Other pregnancy complications such as stillbirth, intrauterine death/fetal demise, ectopic pregnancy (a fertilized egg that implants outside of the uterus) and molar pregnancy (an abnormal growth inside the uterus that will not become a viable pregnancy) have been reported. These outcomes were reported in less than 1 in 50 pregnancies exposed to Copolymer 1.

Can I breastfeed my baby if I am taking Copolymer 1?

There is limited information about the effects of Copolymer 1 on breastfeeding and effects on the baby. Copolymer 1 is not expected to pass into breast milk. One small study looking at women who breastfed while taking Copolymer 1 reported one infant who had a delay in language development. No other negative effects were described in the rest of the infants in the study. If you are concerned about any symptoms that the baby has, contact the child’s healthcare provider. Be sure to talk to your health care provider about all of your breastfeeding questions.

What if the baby’s father takes Copolymer 1?

There have only been a few studies of pregnancy outcomes when a father is taking Copolymer 1. There is no significant or clear evidence that a father taking Copolymer 1 could increase the chance of issues such as low birthweight, miscarriage, or birth defects. In general, exposures that fathers have are unlikely to increase risks to a pregnancy. For more information, please see the MotherToBaby fact sheet Paternal Exposures and Pregnancy at

Selected References

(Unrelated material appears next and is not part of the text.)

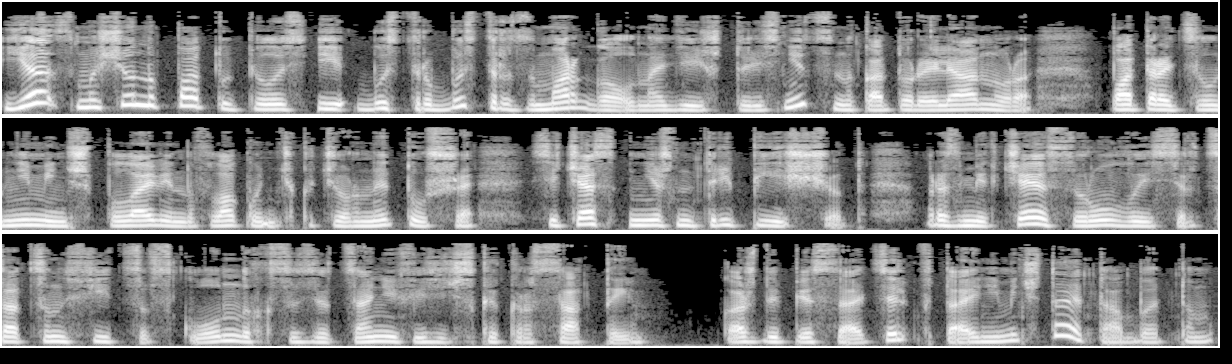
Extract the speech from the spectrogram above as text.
Я смущенно потупилась и быстро-быстро заморгала, надеясь, что ресницы, на которые Леонора потратила не меньше половины флакончика черной туши, сейчас нежно трепещут, размягчая суровые сердца цинфийцев, склонных к созерцанию физической красоты. Каждый писатель втайне мечтает об этом.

  • Bove R, et al. 2014. Management of multiple sclerosis during pregnancy and the reproductive years: a systematic review. Obstet Gynecol. 124:1157-68. PMID: 25415167
  • Comi G. and Moiola L. 1997. Copolymer-1. Baillieres Clin Neurol. 6(3):495-509.
  • Fragoso YD, et al. 2010. Long-term use of glatiramer acetate by 11 pregnant women with multiple sclerosis: a retrospective, multicentre case series. CNS Drugs. 24(11):969-76.
  • Fragoso YD, et al. 2013. The effects of long-term exposure to disease-modifying drugs during pregnancy in multiple sclerosis. Clin Neurol Neurosurg. 115:154-9. PMID: 22633835
  • Giannini M, et al. 2012. “Pregnancy and fetal outcomes after Glatiramer Acetate exposure in patients with multiple sclerosis: a prospective observational multicentric study.” BMC neurology 12.1, 124.
  • Hellwig K, Gold R. 2011. Glatiramer acetate and interferon-beta throughout gestation and postpartum in women with multiple sclerosis. J Neurol.258(3):502-3.
  • Herbstritt S, et al. 2016. “Glatiramer acetate during early pregnancy: a prospective cohort study.” Multiple Sclerosis Journal 22.6: 810-816.
  • Lu E, et al. 2014. Birth outcomes in newborns fathered by men with multiple sclerosis exposed to disease-modifying drugs. CNS Drugs 28(5): 475-82.
  • Magnhild Sandberg-Wollheim, et al. 2018. Pregnancy Outcomes from the Branded Glatiramer Acetate Pregnancy Database. Int J MS Care. 20:9-14.
  • Weber-Schoendorfer, C, et al. 2009. “Multiple sclerosis, immunomodulators, and pregnancy outcome: a prospective observational study.” Multiple Sclerosis Journal 15.9: 1037-1042.
  • Ziemssen T, et al. 2001. Risk-benefit assessment of glatiramer acetate in multiple sclerosis. Drug Safety; 24:979-90. PMID: 11735654